01/18/2021 | Press release | Distributed by Public on 01/18/2021 13:56
A Japan Funds-in-Trust to UNESCO project has provided diving equipment to the National Museums of Kenya's Department of Coastal Archaeology in preparation for two regional capacity-building workshops on the protection of underwater cultural heritage to be held in the second half of 2021 for 18 participants from across the Africa region.
The UNESCO project 'Building Capacity and Raising Awareness for Underwater Cultural Heritage Research in Africa' aims to increase capacities of African underwater archaeologists from Angola, Benin, Comoros, Djibouti, Eritrea, Kenya, Madagascar, Mozambique, Namibia, Nigeria, Senegal, Seychelles, Somalia, Tanzania, Mauritius and Sudan, and raise awareness among community and government stakeholders about the urgency and importance of protecting and promoting underwater cultural heritage. The activities under this initiative aim to build on the positive impact already seen through previous UNESCO activities in Africa in the context of the 2001 Convention concerning the Protection of the Underwater Cultural Heritage and strengthen the region's current capabilities on cultural heritage protection.
The Professional Diving equipment procured for the project includes: diving cylinders, regulators, snorkels, wetsuits, fins, and boots. The equipment will be used by the National Museums of Kenya's Department of Coastal Archaeology beyond the project to train underwater archeologists in protecting the Underwater Cultural Heritage.
Receiving the equipment on behalf of the National Museums of Kenya, Dr. Purity Kiura lauded the initiative by UNESCO. 'As the implementing partner of this project, the National Museums of Kenya appreciates the continued support received from UNESCO, in preparation of the capacity building workshops planned for later this year, and our long-term endeavor to protect our underwater cultural heritage. This assistance will go a long way in supporting the government's commitment to ensuring that the protection of cultural heritage is kept as one of its priorities.'
Underwater cultural heritage encompasses all traces of human existence that lie or have lain underwater and have a cultural or historical character. This includes three million shipwrecks such as Titanic, Belitung and the 4,000 shipwrecks of the sunken fleet of Kublai Khan. There are also sunken ruins and cities, like the remains of the Pharos of Alexandria, Egypt - one of the Seven Wonders of the Ancient World - and thousands of submerged prehistoric sites.
Over the course of earth's history, entire cities have been swallowed by the waves, and thousands of ships have perished at sea. While these ships, structures and other cultural items are not frequently visible from the water's surface, they have survived at the bottom of lakes, seas and oceans, safely preserved by the submarine environment.

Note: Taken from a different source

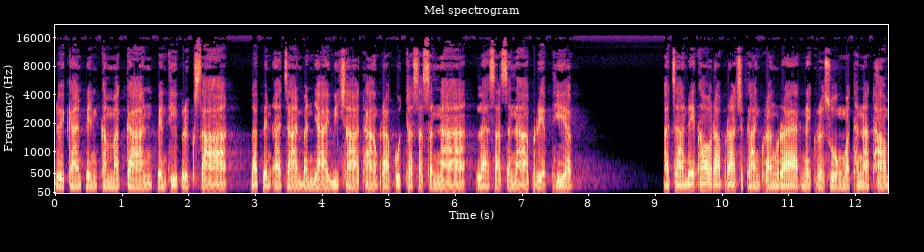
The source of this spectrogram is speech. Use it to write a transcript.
โดยการเป็นกรรมการเป็นที่ปรึกษา และเป็นอาจารย์บรรยายวิชาทางพระพุทธศาสนาและศาสนาเปรียบเทียบ อาจารย์ได้เข้ารับราชการครั้งแรกในกระทรวงวัฒนธรรม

Such heritage provides testimony to various periods and aspects of our shared history; for example, the cruelty of the slave trade, the ferocity of war, the impact of natural disasters, traces of sacred ceremonies and beliefs and the peaceful exchange and intercultural dialogue between disparate regions of the globe.